Q: How are the farms & Beanspire meeting the growing expectations of organic, ethical & sustainable farming techniques, including workforce welfare?

A: Because of the prices that Missing Bean pays for these coffees, we are able to source some really top quality beans that are able to meet these expectations. It is relatively simple economics, the higher prices we pay for coffee, the more goes back to the farmers. Thai coffee is better at that than a lot of origins.

If you were to visit the farms today, you would see many young people returning to work in farms after having their stint in the city.

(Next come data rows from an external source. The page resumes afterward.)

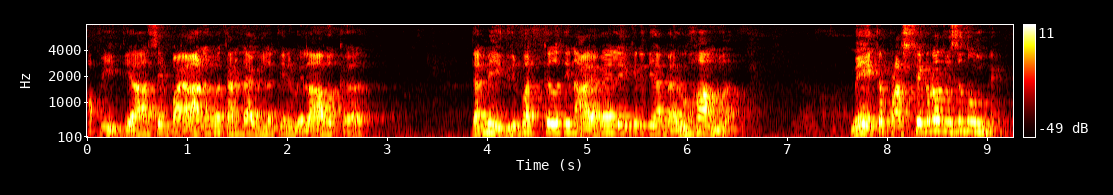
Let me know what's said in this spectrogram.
අපි ඉතිහාසයේ භයානක තැනට අවිල්ලා තියෙන වෙලාවක දැන් මේ ඉදිරිපත් කළ තියෙන අයවැය ලේඛන දිහා බැලුවාම මේ එක ප්‍රශ්නයකටවත් විසඳුන්නේ නැහැ.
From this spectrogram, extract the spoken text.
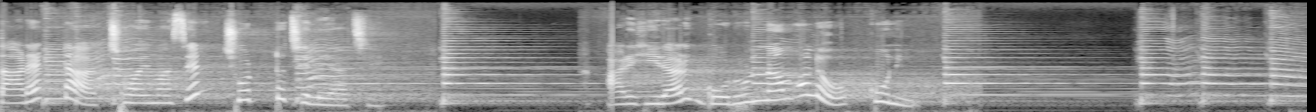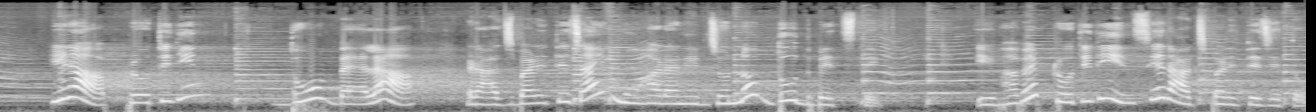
তার একটা ছয় মাসের ছোট্ট ছেলে আছে। আর হীরার গরুর নাম হলো কুনি। হীরা প্রতিদিন দুবেলা রাজবাড়িতে যায় মহারানীর জন্য দুধ বেচতে। এভাবে প্রতিদিন সে রাজবাড়িতে যেত।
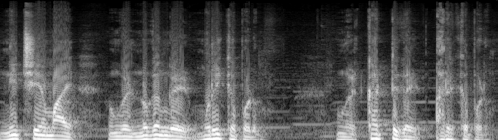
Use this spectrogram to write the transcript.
நிச்சயமாய் உங்கள் நுகங்கள் முறிக்கப்படும். உங்கள் கட்டுகள் அறுக்கப்படும்.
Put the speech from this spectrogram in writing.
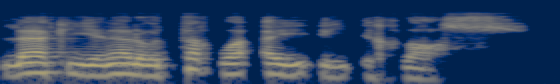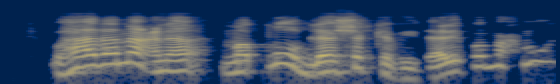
لكن يناله التقوى أي الإخلاص. وهذا معنى مطلوب لا شك في ذلك ومحمود.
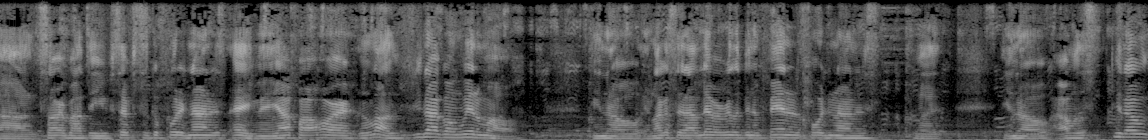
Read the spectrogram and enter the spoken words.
uh, sorry about the San Francisco 49ers. Hey man, y'all fought hard. A lot. You're not gonna win them all. You know, and like I said, I've never really been a fan of the 49ers, but you know, I was, you know,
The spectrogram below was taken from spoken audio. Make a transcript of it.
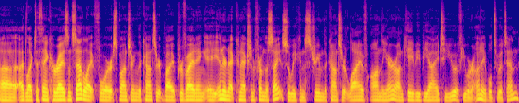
Uh, I'd like to thank Horizon Satellite for sponsoring the concert by providing a internet connection from the site so we can stream the concert live on the air on KBBI to you if you were unable to attend.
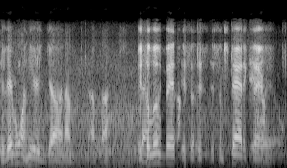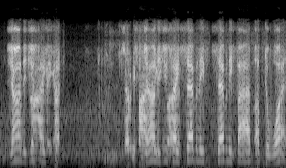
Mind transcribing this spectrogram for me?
is everyone hearing John? I'm I'm not. It's a little bit. It's a, it's, it's some static there. John, did you say? Driving. 75, John, did you say 70, 75 up to what?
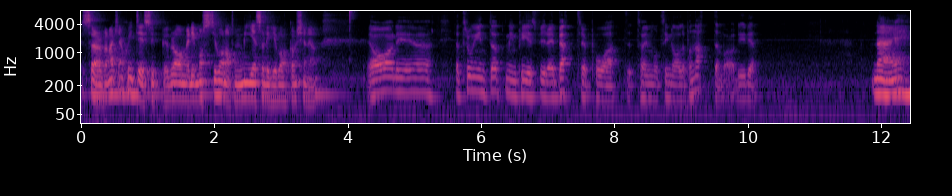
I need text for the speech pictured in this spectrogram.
servrarna kanske inte är superbra men det måste ju vara något mer som ligger bakom känner jag. Ja, det är, jag tror inte att min PS4 är bättre på att ta emot signaler på natten bara. Det är ju det. Nej,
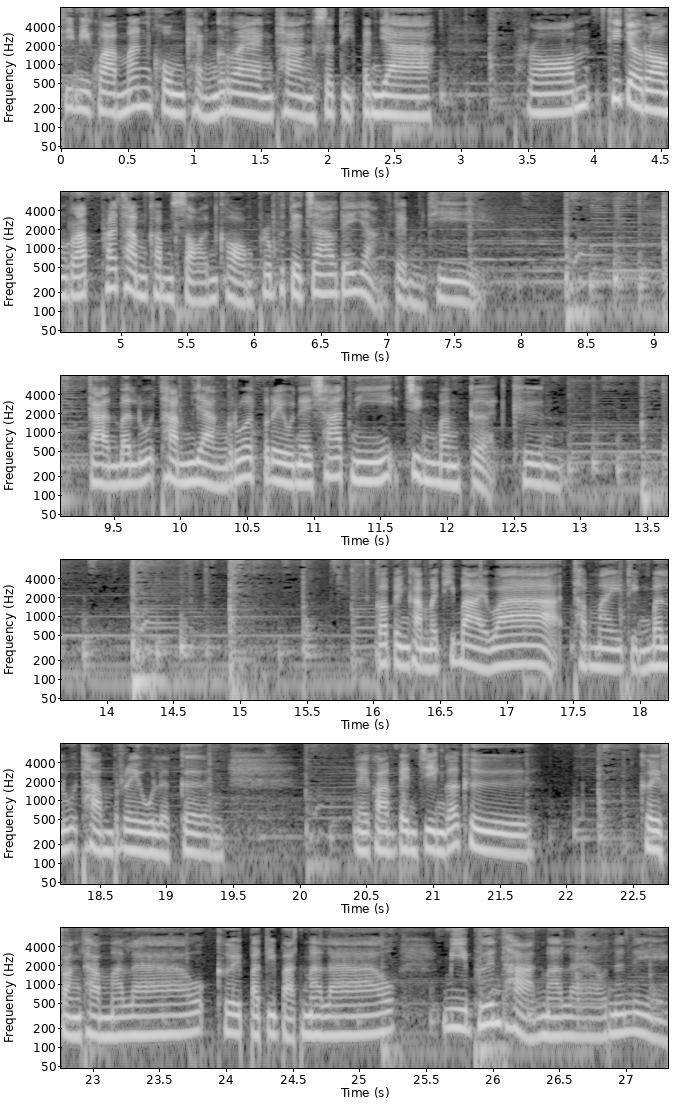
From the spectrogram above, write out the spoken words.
ที่มีความมั่นคงแข็งแรงทางสติปัญญา พร้อมที่จะรองรับพระธรรมคำสอนของพระพุทธเจ้าได้อย่างเต็มที่ การบรรลุธรรมอย่างรวดเร็วในชาตินี้จึงบังเกิดขึ้น ก็เป็นคำอธิบายว่าทำไมถึงบรรลุธรรมเร็วเหลือเกิน ในความเป็นจริงก็คือ เคยฟังธรรมมาแล้ว เคยปฏิบัติมาแล้ว มีพื้นฐานมาแล้วนั่นเอง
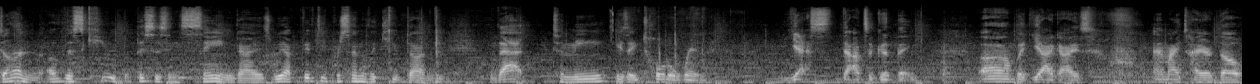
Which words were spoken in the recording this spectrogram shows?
done of this cube. This is insane, guys. We have 50% of the cube done. That, to me, is a total win. Yes, that's a good thing. Um, but yeah, guys, whew, am I tired though?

In terms of environmental sustainability, I believe in a balance and I think we balance things pretty well. Mae Chedi is organic and shadegrown, but it is not certified (I am not really a believer in certification because this usually means people at origins bare the financial burden to maintain the certification). Doi Saket is a  bit lower elevation, but is still grown under shade. Because of the nutrient deficiency in Doi Saket area, farmers need to add minimal fertilizer (we are talking about 2 spoons full per year per tree) so they can maintain the yield and keep up with their livelihood. Too much reliance on chemicals will not be able to produce the top quality coffees that you are tasting in Doi Saket and Mae Chedi.
So the taste profiles speak for themselves that they are done sustainability with high respect to the environment.

Q: Thai coffee is still quite unusual on the global scale, why is this?

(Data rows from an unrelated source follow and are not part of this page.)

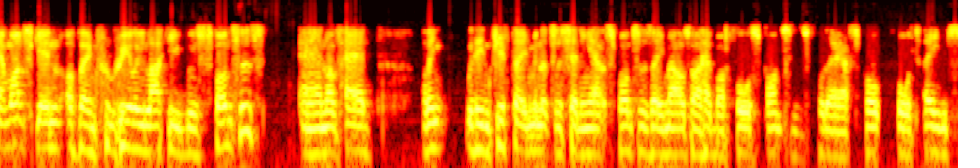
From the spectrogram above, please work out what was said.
And once again, I've been really lucky with sponsors, and I've had, I think, within 15 minutes of sending out sponsors emails, I had my four sponsors for our sport, four teams,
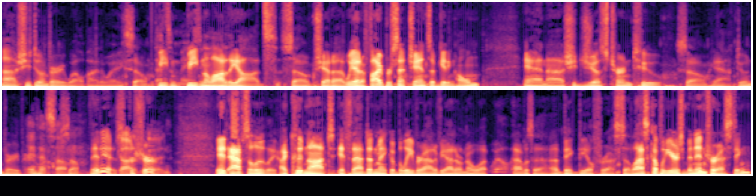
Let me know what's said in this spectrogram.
Uh, she's doing very well, by the way. So beating beating a lot of the odds. So she had a we had a five percent chance of getting home, and uh, she just turned two. So yeah, doing very very Ain't well. So it is God for sure. good. It absolutely. I could not. If that doesn't make a believer out of you, I don't know what will. That was a, a big deal for us. So last couple of years have been interesting.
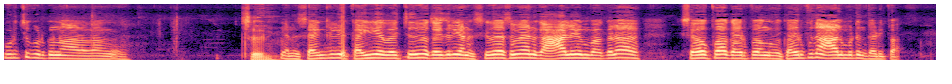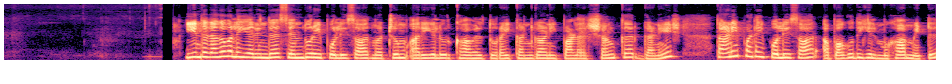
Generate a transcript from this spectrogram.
பிடிச்சி கொடுக்கணும் அவ்வளோதாங்க சரி. எனக்கு சங்கிலி கையை வச்சதுமே கைத்தறி எனக்கு சிவாசமே எனக்கு ஆளையும் பார்க்கல. சிவப்பா கருப்பாங்குது கருப்பு தான் ஆள் மட்டும் தடிப்பா. இந்த தகவலை அறிந்த செந்துறை போலீசார் மற்றும் அரியலூர் காவல்துறை கண்காணிப்பாளர் சங்கர் கணேஷ் தனிப்படை போலீசார் அப்பகுதியில் முகாமிட்டு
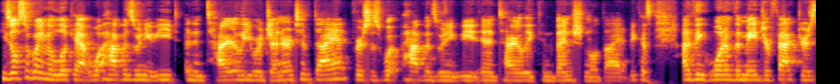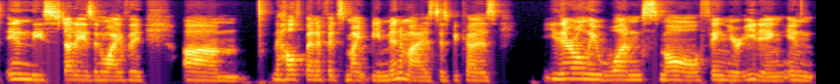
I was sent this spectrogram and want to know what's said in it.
he's also going to look at what happens when you eat an entirely regenerative diet versus what happens when you eat an entirely conventional diet because i think of the major factors in these studies and why the um, the health benefits might be minimized is because they're only one small thing you're eating in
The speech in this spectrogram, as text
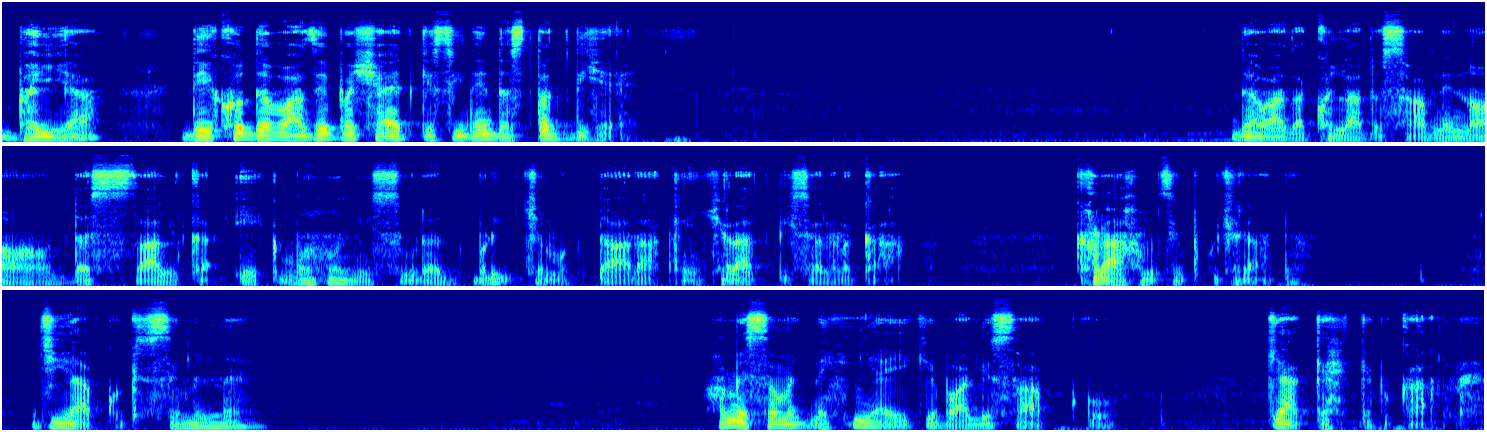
بھیا، دیکھو دروازے پر شاید کسی نے دستک دی ہے۔ دروازہ کھلا تو سامنے نو، دس سال کا ایک موہنی صورت، بڑی چمکدار آنکھیں، شرارتی سا لڑکا کھڑا ہم سے پوچھ رہا تھا جی آپ کو کس سے ملنا ہے؟ ہمیں سمجھ نہیں آئی کہ والد صاحب کو کیا کہہ کے پکارنا ہے۔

A: Because we don't produce a lot and it is relatively more expensive. But that is not a bad thing because the farmers are better off and they get paid more. I like to point out that Thailand shouldn't be an anomaly in terms of coffee pricing, but the Thai price should be the standards across the specialty market! So when you buy these coffees, you are subscribing to the ethos of a coffee industry that is doing okay, and well-balanced in many aspects. 

Q: What does the future hold for coffee from Thailand?

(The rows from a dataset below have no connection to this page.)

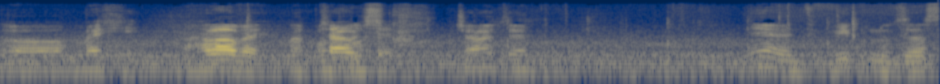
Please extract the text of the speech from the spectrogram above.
o, mechy hlave. na Čaute. podvozku. Čaute. Neviem, to vypnúť zase.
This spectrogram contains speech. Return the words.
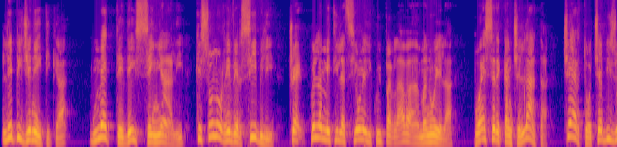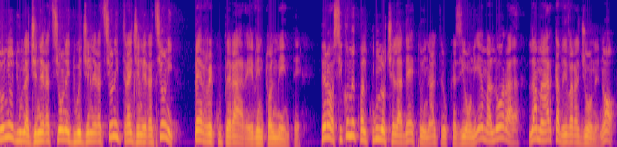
l'epigenetica mette dei segnali che sono reversibili, cioè quella metilazione di cui parlava Manuela può essere cancellata. Certo, c'è bisogno di una generazione, due generazioni, tre generazioni per recuperare eventualmente. Però siccome qualcuno ce l'ha detto in altre occasioni, eh, ma allora la Marca aveva ragione. No,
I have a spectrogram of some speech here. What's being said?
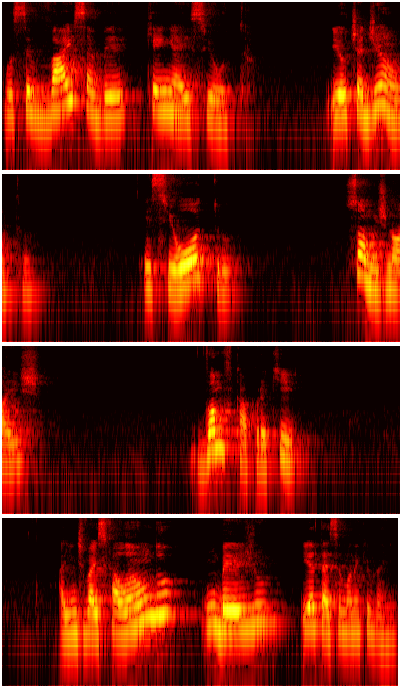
você vai saber quem é esse outro. E eu te adianto, esse outro somos nós. Vamos ficar por aqui? A gente vai se falando. Um beijo e até semana que vem.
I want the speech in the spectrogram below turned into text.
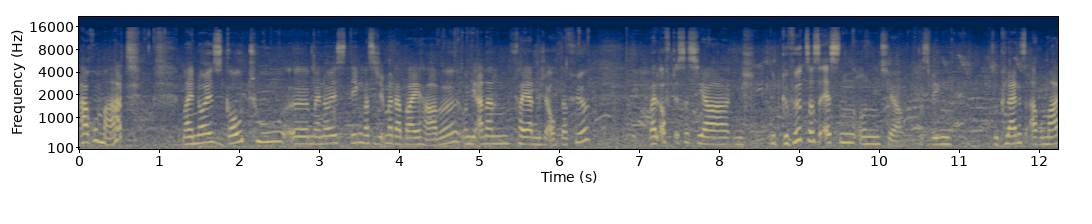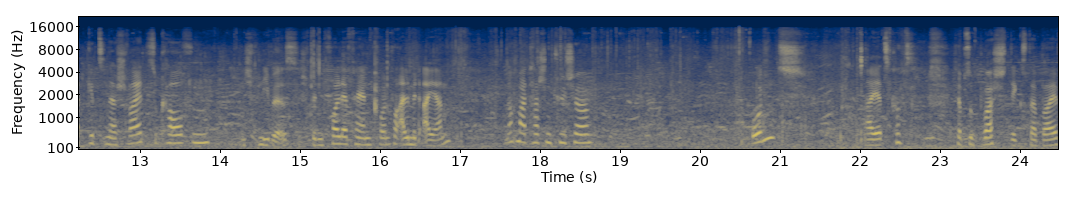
Aromat, mein neues Go-To, äh, mein neues Ding, was ich immer dabei habe. Und die anderen feiern mich auch dafür. Weil oft ist es ja nicht gut gewürztes Essen und ja, deswegen so kleines Aromat gibt es in der Schweiz zu kaufen. Ich liebe es. Ich bin voll der Fan von, vor allem mit Eiern. Nochmal Taschentücher. Und, ah jetzt kommt's. Ich habe so Brushsticks dabei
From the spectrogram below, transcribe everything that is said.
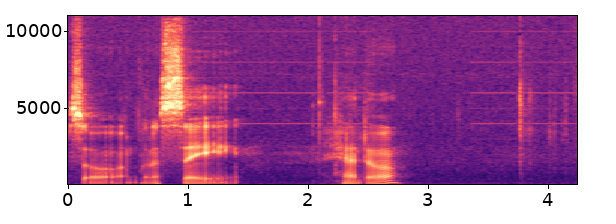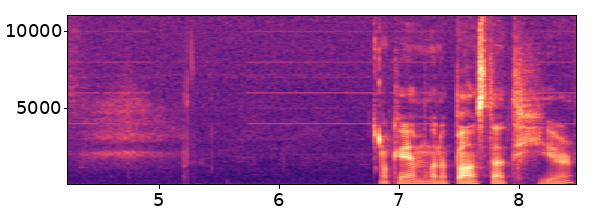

A: It is tough. This is the toughest year as the yield is historically low. And we all contribute to this because of unpredictable rainfalls caused by the climate crisis. It rained a lot during the coffee flowering season (March-April last year) so the trees do not get to pollinate and fertilize properly, resulting in the lower yield. So the future of Thailand coffee (in fact the future of all of us in almost all of the agricultural sector) doesn't really only rely on us and it is contingent on all of our behaviors around the world.

In terms of demands, there are strong interests in Asian coffee in general. I think this is because Asian specialty coffee is still a new frontier to be explored. So the demand side has never been an issue, until this season really. The problem I need to ask is whether our coffee would become too expensive due to the low yield or not ... and how to combat that supply shortage.

Q: What makes the coffees that Missing Bean have selected so special? (Doi Saket, Mae Chedi) And how would you recommend brewing them?

A: These are probably the two best coffees we exported. They can work well as filters, full immersion and espresso-based drinks. In fact, these coffees are used in competitions in 2022. The AeroPress competition in Malaysia used the Doi Saket Anaerobic Fully Washed, while the AeroPress competition in Singapore used the Mae Chedi Natural. The champions' recipes for both countries are actually online.

Q: How can the general public help to make the lesser-known origins continue to grow & export their coffee?

A: Please keep buying these beans! And keep asking Missing Bean for them!
You can shop both our Thai Coffee's and support this amazing industry HERE.